Research has found that having children is terrible for quality of life—but the truth about what parenthood means for happiness is a lot more complicated.
The technology isn’t the moral game-changer that some make it out to be.
People are smarter than some psychologists would have us think.
Why do people spend so many hours per day worrying, daydreaming, or focusing on anything but the present?
From a moral standpoint, it makes the world worse.
It’s an opportunity for the field to lead.
It may make you happier.
Not all beliefs are equal.
They want fairness.
How caring for one person can foster baseless aggression towards another
Scientists and philosophers argue that human beings are little more than puppets of their biochemistry. Here's why they're wrong.
An evolving approach to the science of pleasure suggests that each of us contains multiple selves—all with different desires, and all fighting for control. If this is right, the pursuit of happiness becomes even trickier. Can one self "bind" another self if the two want different things? Are you always better off when a Good Self wins? And should outsiders, such as employers and policy makers, get into the fray?

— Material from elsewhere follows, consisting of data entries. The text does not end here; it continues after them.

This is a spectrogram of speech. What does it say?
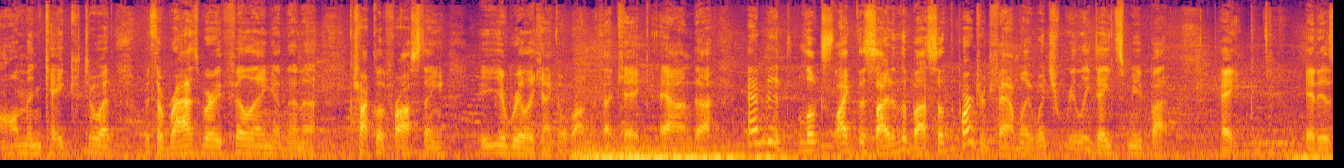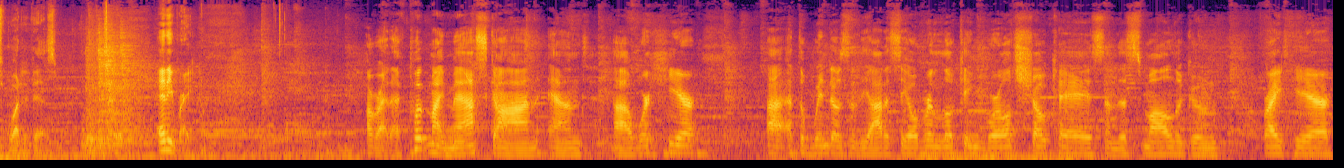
almond cake to it with a raspberry filling and then a chocolate frosting. You really can't go wrong with that cake, and uh, and it looks like the side of the bus of the Partridge Family, which really dates me, but hey, it is what it is. Any rate, all right, I've put my mask on, and uh, we're here. Uh, at the windows of the Odyssey overlooking World Showcase and this small lagoon right here.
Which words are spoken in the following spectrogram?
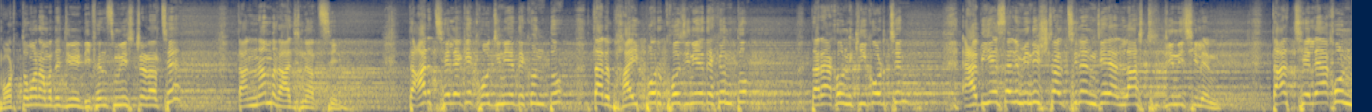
বর্তমান আমাদের যিনি ডিফেন্স মিনিস্টার আছে, তার নাম রাজনাথ সিং। তার ছেলেকে খোঁজ নিয়ে দেখুন তো, তার ভাইপোর খোঁজ নিয়ে দেখুন তো। তারা এখন কি করছেন? অ্যাভিয়েশন মিনিস্টার ছিলেন যে লাস্ট যিনি ছিলেন। তার ছেলে এখন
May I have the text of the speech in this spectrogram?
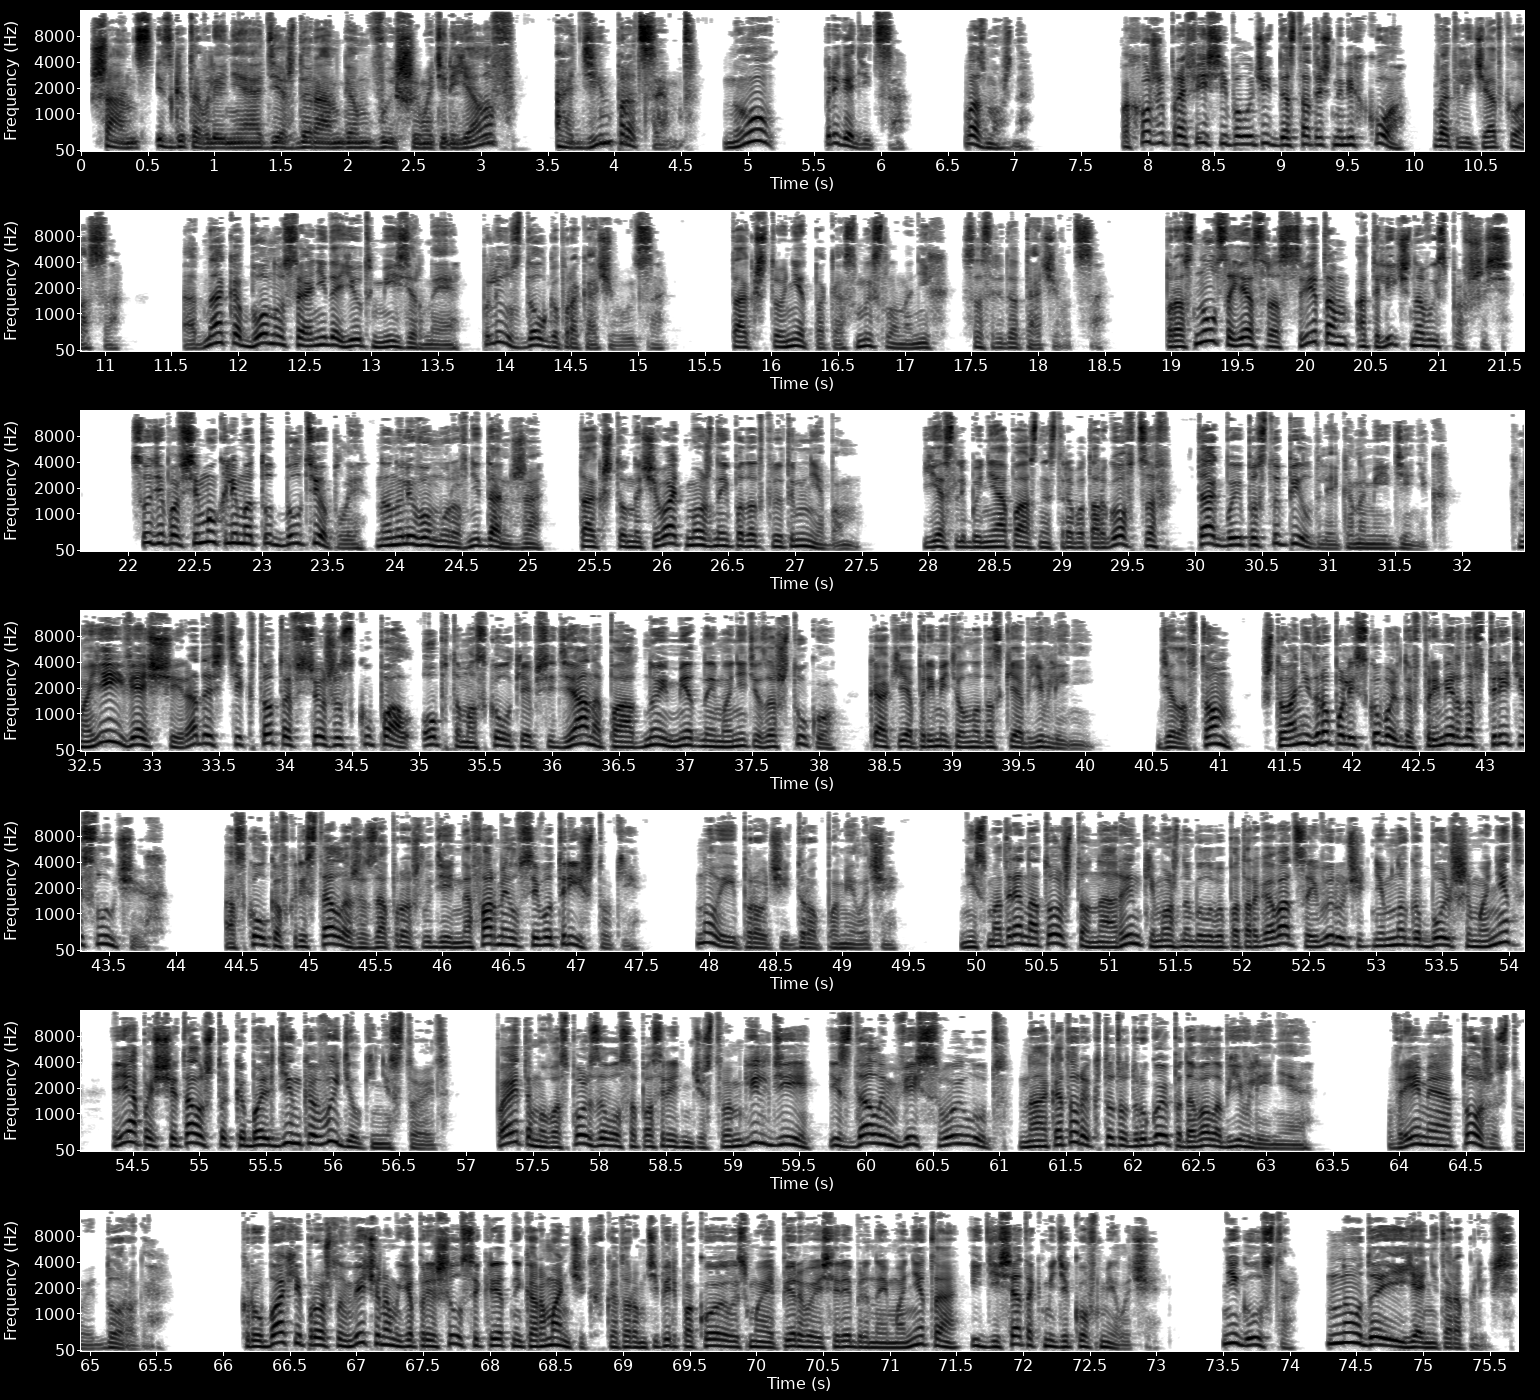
Шанс изготовления одежды рангом выше материалов — 1%. Ну, пригодится. Возможно. Похоже, профессии получить достаточно легко, в отличие от класса. Однако бонусы они дают мизерные, плюс долго прокачиваются так что нет пока смысла на них сосредотачиваться. Проснулся я с рассветом, отлично выспавшись. Судя по всему, климат тут был теплый, на нулевом уровне данжа, так что ночевать можно и под открытым небом. Если бы не опасность работорговцев, так бы и поступил для экономии денег. К моей вящей радости кто-то все же скупал оптом осколки обсидиана по одной медной монете за штуку, как я приметил на доске объявлений. Дело в том, что они дропались с кобальдов примерно в трети случаях, Осколков кристалла же за прошлый день нафармил всего три штуки. Ну и прочий дроп по мелочи. Несмотря на то, что на рынке можно было бы поторговаться и выручить немного больше монет, я посчитал, что кабальдинка выделки не стоит. Поэтому воспользовался посредничеством гильдии и сдал им весь свой лут, на который кто-то другой подавал объявление. Время тоже стоит дорого. К рубахе прошлым вечером я пришил секретный карманчик, в котором теперь покоилась моя первая серебряная монета и десяток медиков мелочи. Не густо, ну да и я не тороплюсь.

Despite the vast number of religions, nearly everyone in the world believes in the same things: the existence of a soul, an afterlife, miracles, and the divine creation of the universe. Recently psychologists doing research on the minds of infants have discovered two related facts that may account for this phenomenon. One: human beings come into the world with a predisposition to believe in supernatural phenomena. And two: this predisposition is an incidental by-product of cognitive functioning gone awry. Which leads to the question ...